Growing Entrepreneurship: How WFP Is Empowering Women in the World’s Largest Refugee Camp

Photo: WFP/Sayed Asif Mahmud/2022
World Food Programme
Published May 18, 2022

Four years ago, shortly after hundreds of thousands of Rohingya refugees arrived in her community of Cox’s Bazar, Hason Ara received food rations from the United Nations World Food Programme (WFP). At the time, her husband – a food trader – was struggling to find any work. With rising prices, they could not afford to put food on the table for their family of eight. Hason and her husband often skipped meals so that their children could eat. Having chicken or fish was a fantasy.

In 2018, Hason Ara enrolled in a U.N. World Food Programme project designed to help the most vulnerable rural women of Cox’s Bazar start or expand their own economic ventures. The project’s goal was to increase participants’ incomes and boost their access to nutritious foods.

Hason Ara picking eggplant from farm
Photo: WFP/Sayed Asif Mahmud/2022

The WFP program aims to help women gain marketable skills and financial literacy as they start their own businesses.

She, and hundreds of other women in her community, received a $180 grant from the U.N. World Food Programme, which they used to start growing vegetables and raising livestock. Participants learned how to prepare a business plan, how to safely gather and deposit savings, and how and where they could sell any surplus. They also learned accounting and basic financial management.

Group of women harvests vegetables
Photo: WFP/Sayed Asif Mahmud/2021

Hason harvest vegetables with other women in her farming group.

“We were taught how to take care of savings, how to negotiate with buyers, and even how to protect and store our crops to prevent losses. I was taught how to deal with insects and who to call if there is an infestation,” said Hason.

At the start, Hason Ara’s farming group of 23 women produced an average of nearly 200 pounds of vegetables per week. Now, the average week brings in over 600 pounds.

Women sorting vegetables
Photo: WFP/Sayed Asif Mahmud/2022

Hason Ara and her fellow farming group members sort freshly collected eggplants.

“We have more land now. The land feeds us. What we cannot eat, we can sell,” she said.

The profits of Hason Ara and her group are divided equally among members. Over four years, those profits have grown steadily – allowing her to build a house, pay for the education of her six children and support her adult children’s marriages.

Hason Ara's business plan
Photo: WFP/Sayed Asif Mahmud/2022

Hason Ara displays her business plan.

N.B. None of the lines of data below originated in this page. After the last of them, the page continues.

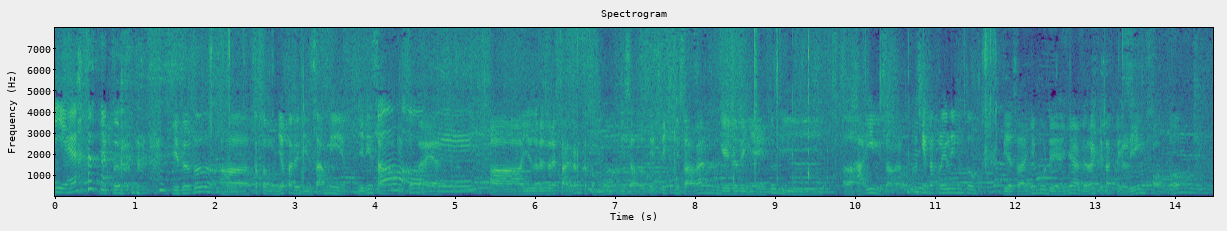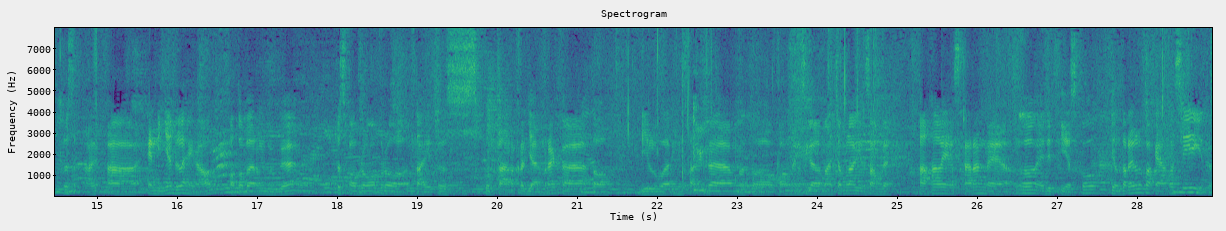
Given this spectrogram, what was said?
Iya. itu itu tuh uh, ketemunya pada di Summit. Jadi Summit Oh, itu kayak oke. uh, user-user Instagram ketemu di satu titik misalkan gatheringnya itu di uh, HI misalkan. Terus kita keliling tuh. Biasanya budayanya adalah kita keliling foto terus uh, endingnya adalah hangout, foto bareng juga, terus ngobrol-ngobrol entah itu seputar kerjaan mereka Iya. atau di luar Instagram atau konten segala macam lah gitu. Sampai hal-hal yang sekarang kayak lo edit Fiesco filternya lo pakai apa sih? gitu.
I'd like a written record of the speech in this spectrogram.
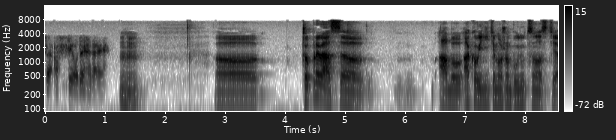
se asi odehraje. Mm-hmm. Eh, čo vás eh, alebo ako vidíte možno budúcnosť eh,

“I even bought tables and chairs so my children can study at home.”

Hason Ara is now the main breadwinner of her family and no longer relies on the U.N. World Food Programme’s food assistance to feed her children. Her husband supports the farm.

Hason Ara feeds daughter
Photo: WFP/Sayed Asif Mahmud/2022

Hason Ara’s earnings helped her feed her family and send all her children to school.

Learning new skills and finding success in her business helped Hason Ara gain confidence. She started leading community discussions, reminding other women of the importance of good nutrition and sound economic management: saving, investing and not giving up after difficulties or a bad harvest.

“Being so successful in this program built my confidence and inspired me to do more,” she said. “I have realized that I can work well, and I know that I am capable of more. People in the community respect me and often come to me to solve quarrels. I have found the confidence and courage to solve issues: If a family cannot afford to support their marriages, I help raise funds in the community to pay for it. At the same time, I often speak out to prevent the early marriages of the younger girls.”

Now, Hason Ara wants to become a community leader in her local government. “I have more ambition than in the past. I know that women can solve problems without involving a man, and I even think we are better at it.”

This story originally appeared on WFP’s Stories on March 8, 2022 and was written by Antoine Vallas.